For too long, postal voting in Malaysia has not operated as the law intended. Instead of being sent directly to entitled servicemen and women, armed forces postal ballot papers have been sent via the military chain of command, allowing them to be intercepted and fraudulently misused. Instead of being allowed to mark their votes in secret, armed forces postal voters have had to mark their ballot papers in front of their military superiors, thereby putting them in fear that their votes would not be secret. Over time, postal voting in Malaysia has become synonymous with fraud and unfair balloting.
But there is certainly a place for postal voting in a modern electoral system. Not all Malaysians overseas live in the vicinity of a Malaysian embassy or consulate: for example, between the Malaysian high commission in Ottawa and the consulate-general in Vancouver is a distance of over 4,500 km. Overseas postal voting used by at least 40 countries worldwide, including Canada, Australia, Canada, New Zealand and the United Kingdom. In the Malaysian context, postal voting would require at least 4-5 week campaigning period in between nomination and polling days, in order for postal ballots to be sent out and returned by post, unless practical measures are taken to speed up the despatch and collection of postal ballots.
MyOverseasVote believes that overseas postal voting is practicable as long as certain mechanisms and safeguards are put in place. On 16 December 2011, MyOverseasVote gave a presentation to the PSC outlining the safeguards that we proposed in order to implement overseas postal voting. In particular, MyOverseasVote proposed that each political party and independent candidate should be allowed to appoint overseas election agents to witness the postal voting process at each embassy/consulate, and that all postal ballot papers:
– should be sent by diplomatic pouch to the relevant embassy/consulate and then forwarded to postal voters by local post or courier in the presence of the overseas election agents,
– should be returned by postal voters to the same embassy/consulate by post, courier or in person and there placed into sealed ballot boxes which have been signed by the overseas election agents,
– should be counted at the same embassy/consulate in the presence of the overseas election agents once the deadline for the return of overseas postal ballots had passed.
As postal ballot papers do not need to be returned in person, it is not necessary that every Malaysian embassy or consulate be used for the postal voting process.

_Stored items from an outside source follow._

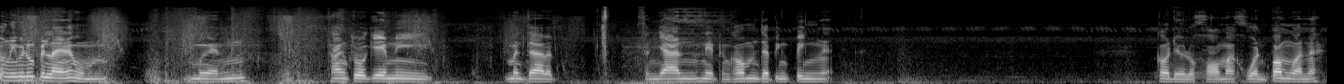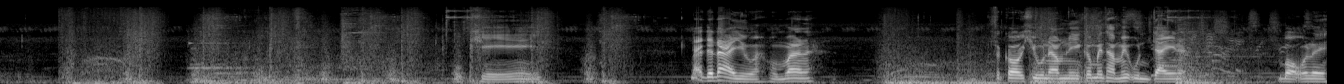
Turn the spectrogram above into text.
ช่วงนี้ไม่รู้เป็นไรนะผม เหมือนทางตัวเกมนี่ มันจะแบบสัญญาณเน็ตของเขามันจะปิงปิงๆนะก็เดี๋ยวเราขอมาขวนป้อมก่อนนะ โอเค น่าจะได้อยู่อะผมว่านะ สกอร์คิวนำนี้ก็ไม่ทำให้อุ่นใจนะ บอกไว้เลย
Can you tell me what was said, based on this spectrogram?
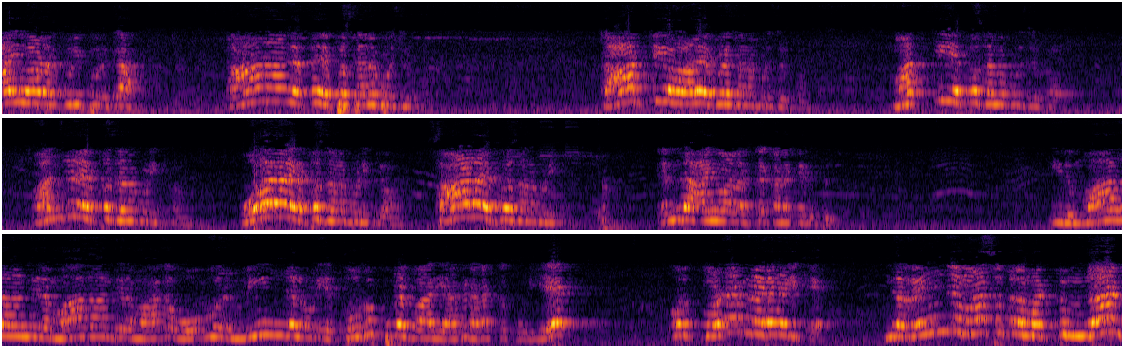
ஆய்வாளர் குறிப்பு இருக்கா? காணாங்கத்தை எப்ப சென பிடிச்சிருக்கும்? கார்த்திகை வாழை எப்ப சென பிடிச்சிருக்கும்? மத்தி எப்ப சென பிடிச்சிருக்கும்? வஞ்சம் எப்ப சென பிடிக்கும்? ஓரா எப்ப சென பிடிக்கும்? சாலை எப்ப சென பிடிக்கும்? எந்த ஆய்வாளர்கிட்ட கணக்கெடுப்பு இது மாதாந்திர மாதாந்திரமாக ஒவ்வொரு மீன்களுடைய தொகுப்புகள் வாரியாக நடக்கக்கூடிய ஒரு தொடர் நடவடிக்கை. இந்த ரெண்டு மாசத்துல மட்டும்தான்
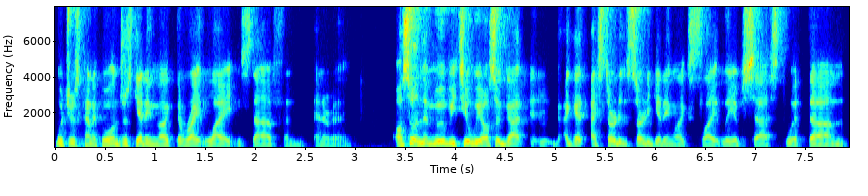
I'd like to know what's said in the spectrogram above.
which was kind of cool. And just getting like the right light and stuff and and everything. Also in the movie too, we also got I get I started started getting like slightly obsessed with um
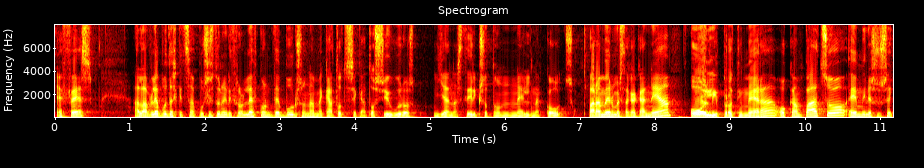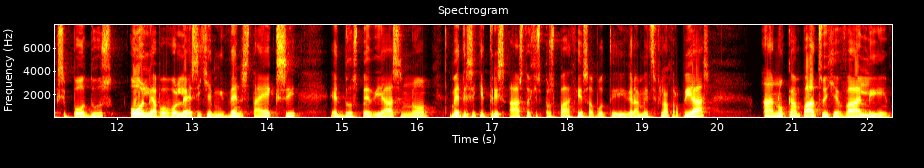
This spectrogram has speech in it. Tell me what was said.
ΕΦΕΣ. Αλλά βλέποντας και τις απουσίες των Ερυθρολεύκων, δεν μπορούσα να είμαι 100% σίγουρος για να στηρίξω τον Έλληνα coach. Παραμένουμε στα κακανέα. Όλη η πρώτη μέρα. Ο Καμπάτσο έμεινε στους 6 πόντους. Όλοι οι αποβολές είχε 0 στα 6 εντός παιδιάς, ενώ μέτρησε και 3 άστοχες προσπάθειες από τη γραμμή της φιλανθρωπίας. Αν ο Καμπάτσο είχε βάλει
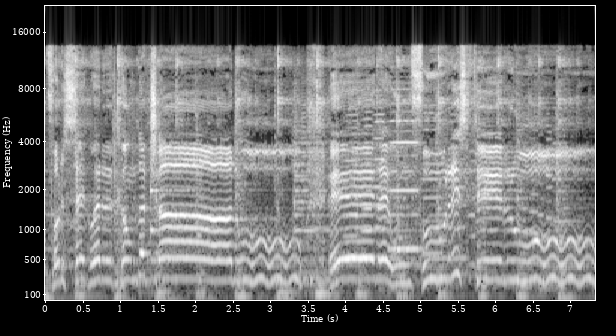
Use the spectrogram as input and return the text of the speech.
forse quel condacciano era un forestiero,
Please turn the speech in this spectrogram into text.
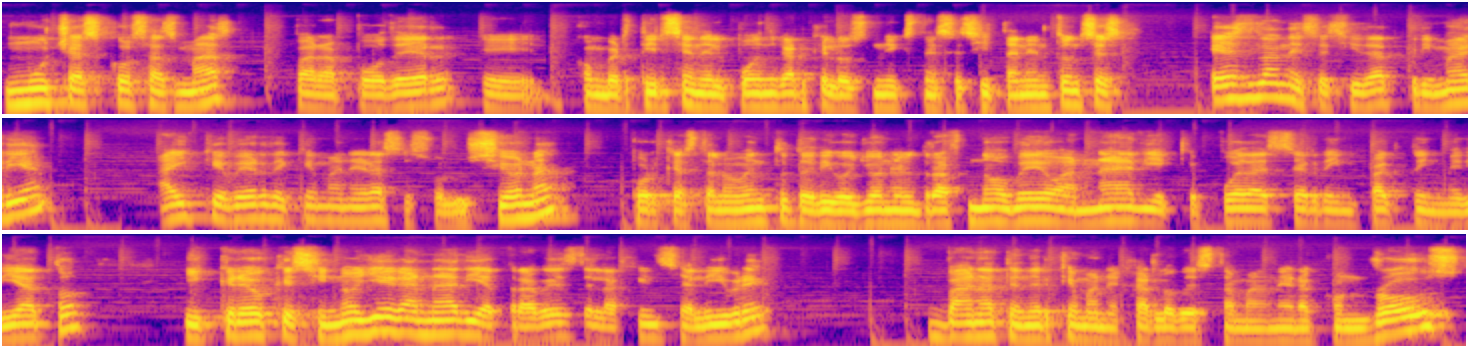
muchas cosas más para poder eh, convertirse en el point guard que los Knicks necesitan. Entonces, es la necesidad primaria, Hay que ver de qué manera se soluciona, porque hasta el momento te digo, yo en el draft no veo a nadie que pueda ser de impacto inmediato y creo que si no llega nadie a través de la agencia libre, van a tener que manejarlo de esta manera con Rose,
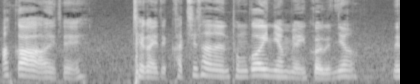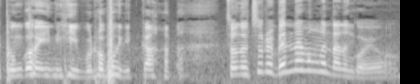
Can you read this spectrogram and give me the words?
아까 이제 제가 이제 같이 사는 동거인이 한 명 있거든요. 근데 동거인이 물어보니까 저는 술을 맨날 먹는다는 거예요.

For example, the Malaysian high commission in London could be used to despatch, collect and count all postal votes for Western Europe, as airmail within Western Europe only takes 3 working days.
In order to facilitate counting, we recommended that the deadline for the return of overseas postal votes be up to two days before polling day in Malaysia. We proposed that 27 ballot boxes would need to be prepared in each embassy/consulate, i.e. for State elections in the 13 States and for Parliamentary elections in the 13 States plus the Federal Territories. Because postal ballot papers are sealed in an envelope, the postal ballot papers can be sorted by individual constituency after each box is opened. The results for each box can then be tabulated in a spreadsheet form and returned to the EC in Malaysia by fax.
MyOverseasVote even drafted and presented to the PSC and to the EC the amendments to the election regulations that were necessary in order to put this system into operation. Our submissions and draft regulations are available online at https://myoverseasvote.files.wordpress.com/2011/12/psc.pdf .
Seven months has passed since the EC Chairman first announced the extension of overseas postal voting to all Malaysians, and three months has passed since the Dewan Rakyat accepted the PSC’s proposal to put the overseas postal voting for all Malaysians in place. We urgently call upon the PSC now to instruct the EC to make the necessary amendments immediately in order that this system can be implemented at the next general election.